• **ABOUT THIS TASK**
Restate the listing below exactly, images excluded.
————————
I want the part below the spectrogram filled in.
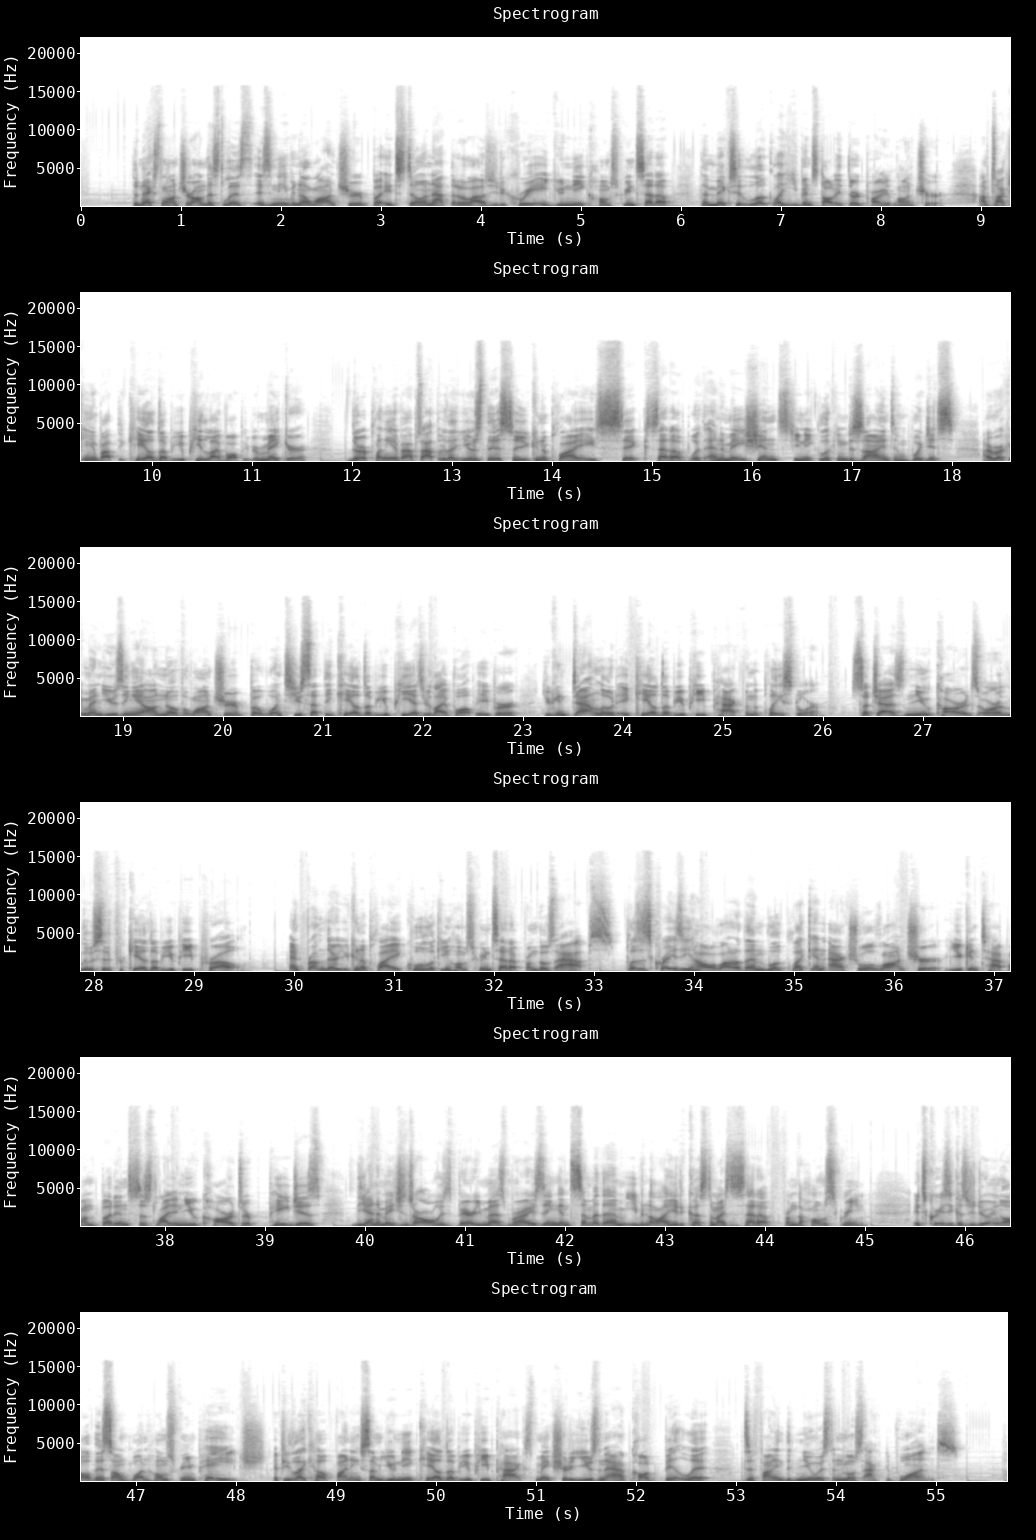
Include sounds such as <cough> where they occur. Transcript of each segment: The next launcher on this list isn't even a launcher, but it's still an app that allows you to create a unique home screen setup that makes it look like you've installed a third-party launcher. I'm talking about the KLWP Live Wallpaper Maker. There are plenty of apps out there that use this so you can apply a sick setup with animations, unique looking designs, and widgets. I recommend using it on Nova Launcher, but once you set the KLWP as your live wallpaper, you can download a KLWP pack from the Play Store, such as Neu Cards or Lucid for KLWP Pro and from there you can apply a cool looking home screen setup from those apps. Plus it's crazy how a lot of them look like an actual launcher. You can tap on buttons to slide in new cards or pages, the animations are always very mesmerizing and some of them even allow you to customize the setup from the home screen. It's crazy because you're doing all this on one home screen page. If you'd like help finding some unique KLWP packs, make sure to use an app called Bitlit to find the newest and most active ones.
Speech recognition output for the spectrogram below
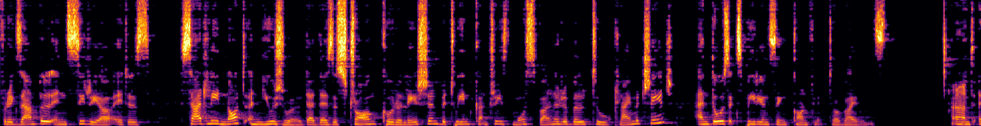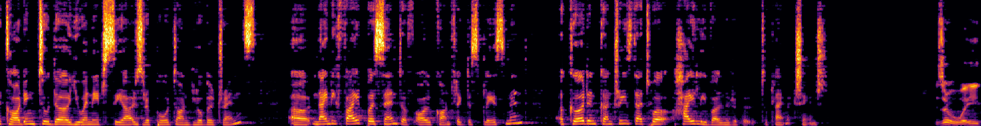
For example, in Syria, it is sadly not unusual that there's a strong correlation between countries most vulnerable to climate change and those experiencing conflict or violence. And according to the UNHCR's report on global trends, uh, 95% of all conflict displacement occurred in countries that were highly vulnerable to climate change. Is there a way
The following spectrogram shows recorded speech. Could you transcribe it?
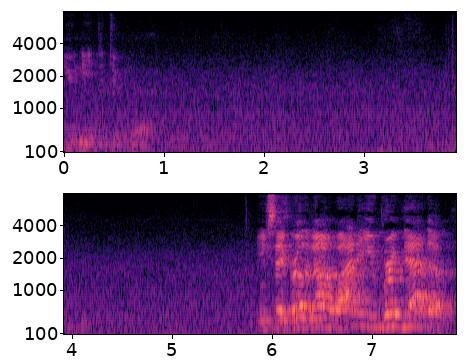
You need to do more. You say, Brother Don, why do you bring that up?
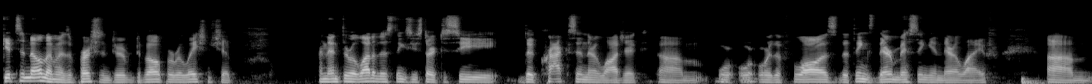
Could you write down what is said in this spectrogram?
get to know them as a person to develop a relationship and then through a lot of those things you start to see the cracks in their logic um, or, or, or, the flaws the things they're missing in their life um,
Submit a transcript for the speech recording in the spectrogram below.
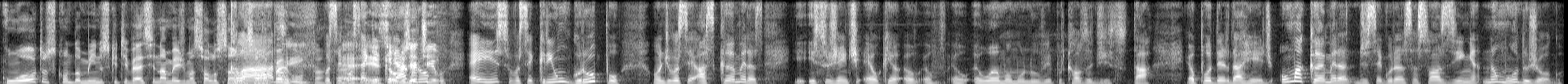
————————
• **YOUR SOLUTION**
I want the part below the spectrogram filled in.
Include sounds such as <cough> where they occur. Transcript of each segment: The next launcher on this list isn't even a launcher, but it's still an app that allows you to create a unique home screen setup that makes it look like you've installed a third-party launcher. I'm talking about the KLWP Live Wallpaper Maker. There are plenty of apps out there that use this so you can apply a sick setup with animations, unique looking designs, and widgets. I recommend using it on Nova Launcher, but once you set the KLWP as your live wallpaper, you can download a KLWP pack from the Play Store, such as Neu Cards or Lucid for KLWP Pro and from there you can apply a cool looking home screen setup from those apps. Plus it's crazy how a lot of them look like an actual launcher. You can tap on buttons to slide in new cards or pages, the animations are always very mesmerizing and some of them even allow you to customize the setup from the home screen. It's crazy because you're doing all this on one home screen page. If you'd like help finding some unique KLWP packs, make sure to use an app called Bitlit to find the newest and most active ones.
Speech recognition output for the spectrogram below
For example, in Syria, it is sadly not unusual that there's a strong correlation between countries most vulnerable to climate change and those experiencing conflict or violence. And according to the UNHCR's report on global trends, uh, 95% of all conflict displacement occurred in countries that were highly vulnerable to climate change. Is there a way
The following spectrogram shows recorded speech. Could you transcribe it?
You need to do more. You say, Brother Don, why do you bring that up?
Could you write down what is said in this spectrogram?
get to know them as a person to develop a relationship and then through a lot of those things you start to see the cracks in their logic um, or, or, or, the flaws the things they're missing in their life um,
Submit a transcript for the speech recording in the spectrogram below.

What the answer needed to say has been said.